Under the emperor Alexander II, a heraldic reform was carried out, its main author was Baron Koenet. There is a crown over the Moscow coat of arms, with St.. George is depicted in the image of a medieval knight in silver armor. The shape of an eagle is heraldic. On the small state emblem also appeared shields with the emblems of the territories within the Russian state. 11 April 1857 took a whole set of coats of arms - Large, Medium and Small State Emblems and other, only one hundred and ten drawings.

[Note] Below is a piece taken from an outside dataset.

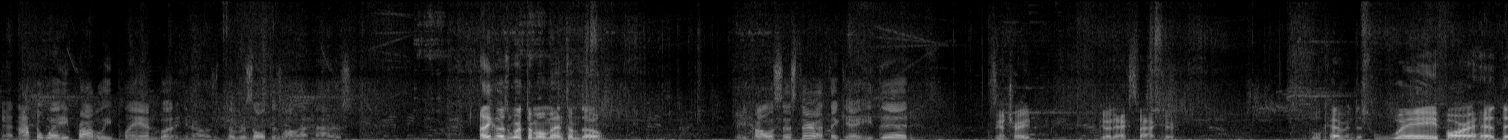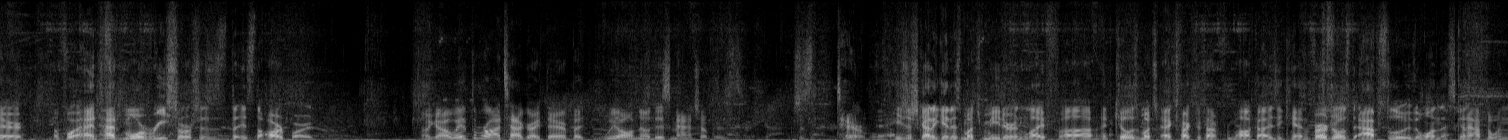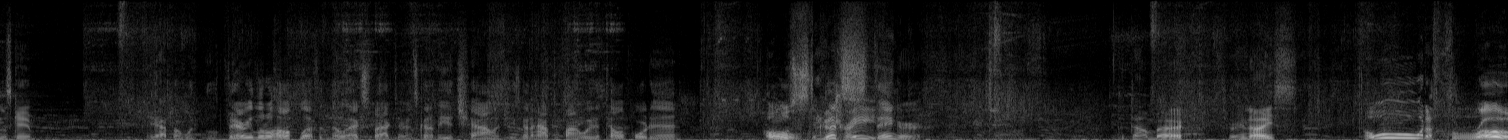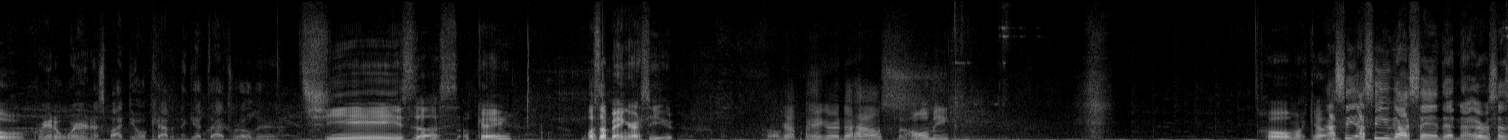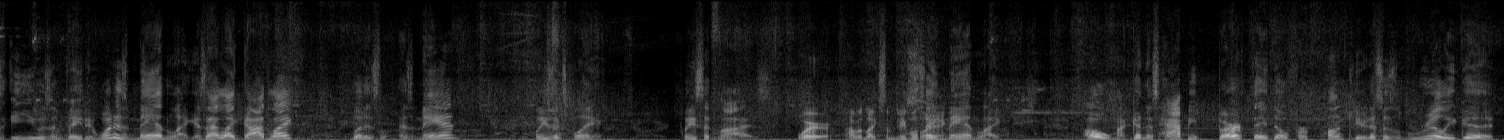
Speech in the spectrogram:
Yeah, not the way he probably planned, but you know the result is all that matters. I think it was worth the momentum though. Did he call a sister? I think yeah, he did. He's gonna trade. Good X Factor. Dual Kevin just way far ahead there. Unfor- And had more resources is the, is the hard part. I got away with the raw tag right there, but we all know this matchup is just terrible. Yeah, he's just got to get as much meter in life uh, and kill as much X Factor time from Hawkeye as he can. Vergil is absolutely the one that's going to have to win this game. Yeah, but with very little health left and no X factor, it's going to be a challenge. He's going to have to find a way to teleport in. Oh, Oh, stinger good trade. stinger. The down back. It's very nice. Oh, what a throw! Great awareness by Dual Kevin to get that throw there. Jesus. Okay. What's up, Banger? I see you. Oh, got Banger in the house. The homie. Oh my god. I see. I see you guys saying that now. Ever since EU is invaded, what is man like? Is that like God like, but as as man? Please explain. Please advise. Where? I would like some new People say man like. Oh my goodness! Happy birthday though for Punk here. This is really good.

In the 1892 year, during the reign of Alexander III, an exact description of the state emblem appears in the Code of Laws of the Russian Empire. The St. Andrew chain will return to the eagle's chest. Black feathers will thicken the chest, necks and widely spread wings. Paws carry scepter and orb. The beaks of the eagles are ominously opened and the tongues are prostrated. The fiery gaze of fiery eyes faces east and west. The view of the eagle was solemn, impressive and formidable. On the wings were placed the arms. On the right: Kazan, Polish, Chersonesos of the Tauride kingdoms, united coat of arms of Kiev, Vladimir and Novgorod princedoms. On the left wing: the Astrakhan, Siberian, Georgian kingdoms, the Grand Duchy of Finland.
As a national symbol of the Russian people and Russian statehood, the two-headed eagle passed through three dynasties of the Russian autocrats — Rurikovich, Godunov and Romanov — without losing the significance of the supreme state emblem. The two-headed eagle also survived during the Provisional Government, when the swastika competed with it - a sign of the sun and a symbol of eternity. In 1993, the double-headed eagle returned to the coat of arms of the Russian state. Now, the double-headed eagle is a symbol of eternity of the Russian statehood, its continuity with the great empires of antiquity. Two heads of an eagle remind of the historical need for Russia-Russia to defend the frontiers in the West and the East. Three crowns over their heads, fastened with a single ribbon, symbolize the unity of the three parts of Russia (Russian civilization) - Great Russia, Little Russia and White Russia. Scepter and orb indicate the inviolability of the state foundations of our country. The eagle's chest, protected by a shield depicting a serpent horseman, points to the historical mission of the Russian people on Earth — the fight against evil in all its manifestations. Departure from this program leads to confusion and the collapse of the Russian statehood. Russia-Russia is the defender of the Truth on Earth.
Modern Russian coat of arms.